To use Android command line tools from any directory in the terminal, we need to set up the required Environment Variables

  1. Open a terminal and navigate to your home directory.

  2. Edit the .bashrc or .bash_profile file using a text editor. For example, you can use the command nano ~/.bashrc.

  3. Add the following lines to the file, replacing <sdk-root> with the actual path to your Android SDK root directory:

export ANDROID_HOME=/home/<username>/<sdk-root>
export PATH=$PATH:$ANDROID_HOME/cmdline-tools/latest/bin:$ANDROID_HOME/platform-tools

Save the file and exit the text editor. e. To apply the changes, either restart the terminal or run the command source ~/.bashrc or source ~/.bash_profile.

To be able to use the Android SDK tools we need to accept licenses. Execute the following command in your terminal:

sdkmanager --licenses

After the licenses have been accepted we can then install platform-tools using the sdkmanager cli tool, which includes Android adb and other tools which will be used to connect our Android devices for debugging, It is necessary to enable USB debugging on the device and allow it before a device can be used for debugging. To install platform-tools execute the following command.

sdkmanager "platform-tools"

Set up a new expo project, in the root of the project open a terminal and run expo run:android -d , before running this command make sure the android device has been connected through a USB, it will display the connected device and click enter. Depending on the Expo version, it will automatically download and set up Gradle, and download Android SDK packages including Android NDK, CMAKE, Build Tools etc to the Android SDK root directory. Running this for the first time would take some time. After a successful build, it will request to allow the installation of the built Android application, press allow, we now have a local development build installed on our device.
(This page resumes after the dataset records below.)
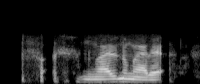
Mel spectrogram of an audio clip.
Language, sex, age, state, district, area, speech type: Manipuri, male, 30-45, Manipur, Kangpokpi, urban, conversation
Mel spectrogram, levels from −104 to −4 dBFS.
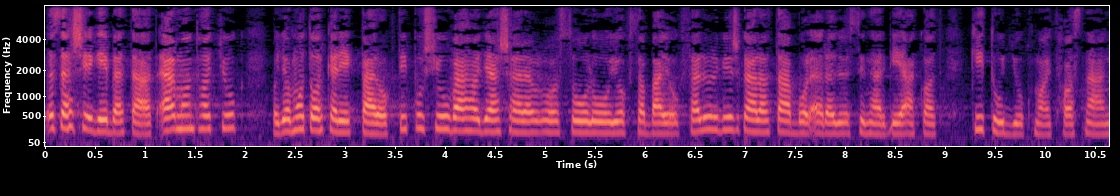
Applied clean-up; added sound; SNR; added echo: none; none; none; none.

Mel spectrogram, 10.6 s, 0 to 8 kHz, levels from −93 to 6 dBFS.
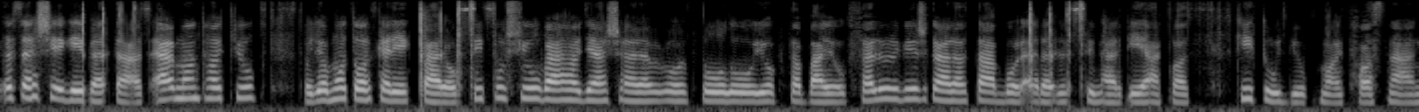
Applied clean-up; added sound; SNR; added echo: neural diffusion model UNIVERSE++.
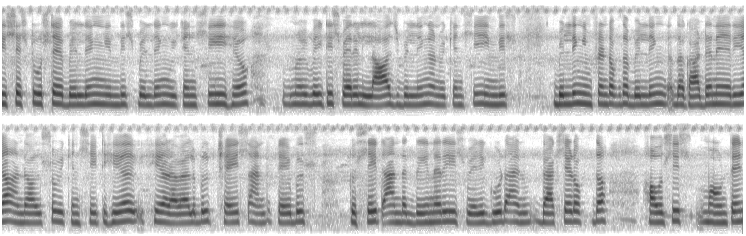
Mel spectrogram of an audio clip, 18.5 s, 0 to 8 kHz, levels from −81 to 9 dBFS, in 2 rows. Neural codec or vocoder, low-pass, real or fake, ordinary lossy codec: none; 7.2 kHz; real; none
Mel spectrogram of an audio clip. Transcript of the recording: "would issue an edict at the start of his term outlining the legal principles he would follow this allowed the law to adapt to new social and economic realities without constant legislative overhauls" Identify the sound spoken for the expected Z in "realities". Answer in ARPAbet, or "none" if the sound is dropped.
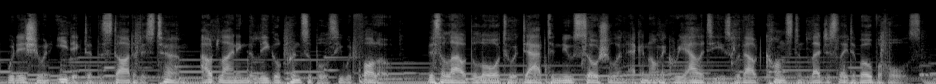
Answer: Z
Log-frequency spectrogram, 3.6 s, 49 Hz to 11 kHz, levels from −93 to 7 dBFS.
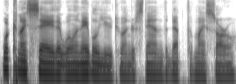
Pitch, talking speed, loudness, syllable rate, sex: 90 Hz, 255 wpm, -19 LUFS, 5.7 syllables/s, male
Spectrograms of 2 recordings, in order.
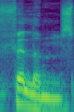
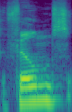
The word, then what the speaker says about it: films: So in British English, we usually use this films with this la la la la la la la, not the la la la la la. There are like dark L's and soft L's. Sorry, dark L's and light L's in English.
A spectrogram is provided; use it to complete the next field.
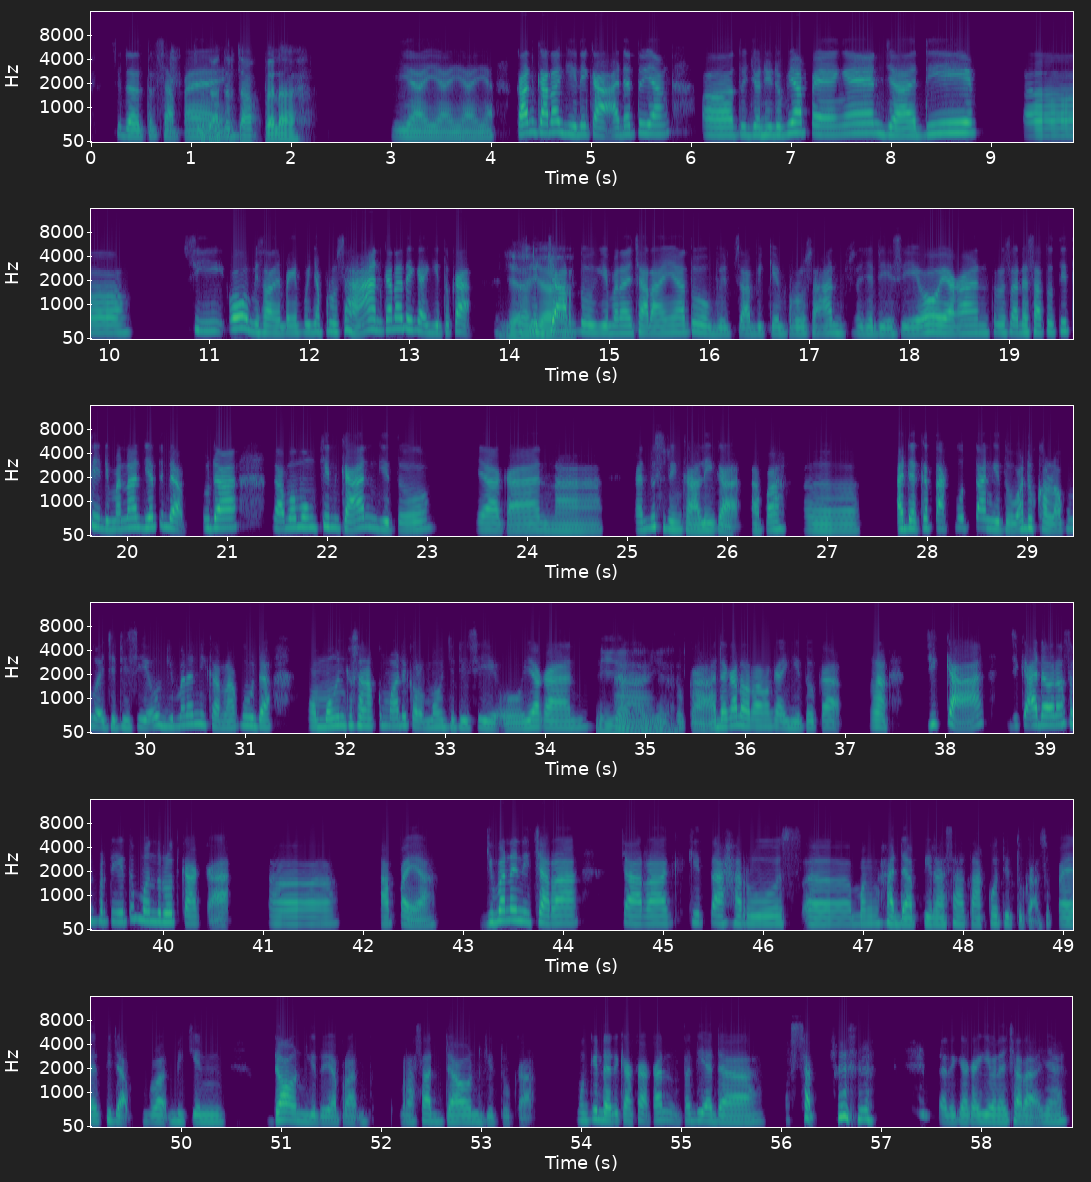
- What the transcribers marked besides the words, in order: other background noise; tapping; in English: "CEO"; in English: "CEO"; in English: "CEO"; in English: "down"; in English: "down"; chuckle
- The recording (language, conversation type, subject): Indonesian, unstructured, Hal apa yang paling kamu takuti kalau kamu tidak berhasil mencapai tujuan hidupmu?
- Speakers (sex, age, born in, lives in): female, 45-49, Indonesia, Indonesia; male, 30-34, Indonesia, Indonesia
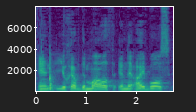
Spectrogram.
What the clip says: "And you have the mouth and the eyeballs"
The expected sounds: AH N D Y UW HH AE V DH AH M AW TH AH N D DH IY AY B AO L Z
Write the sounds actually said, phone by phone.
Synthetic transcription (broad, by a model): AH N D Y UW HH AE V DH AH M AW TH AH N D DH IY AY B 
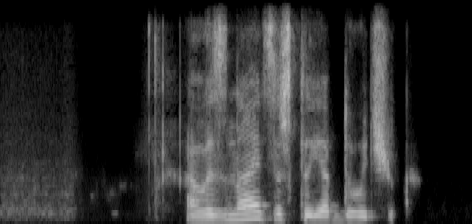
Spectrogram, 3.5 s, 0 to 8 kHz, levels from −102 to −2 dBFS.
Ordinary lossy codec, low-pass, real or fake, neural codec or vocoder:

This guide, when properly followed can be used to setup up a local development build for Android on other Operating Systems including both macOS and Windows, what varies will be how to install the OpenJDK and the Android command line tools for each platform and how we set the environment variables for each platform.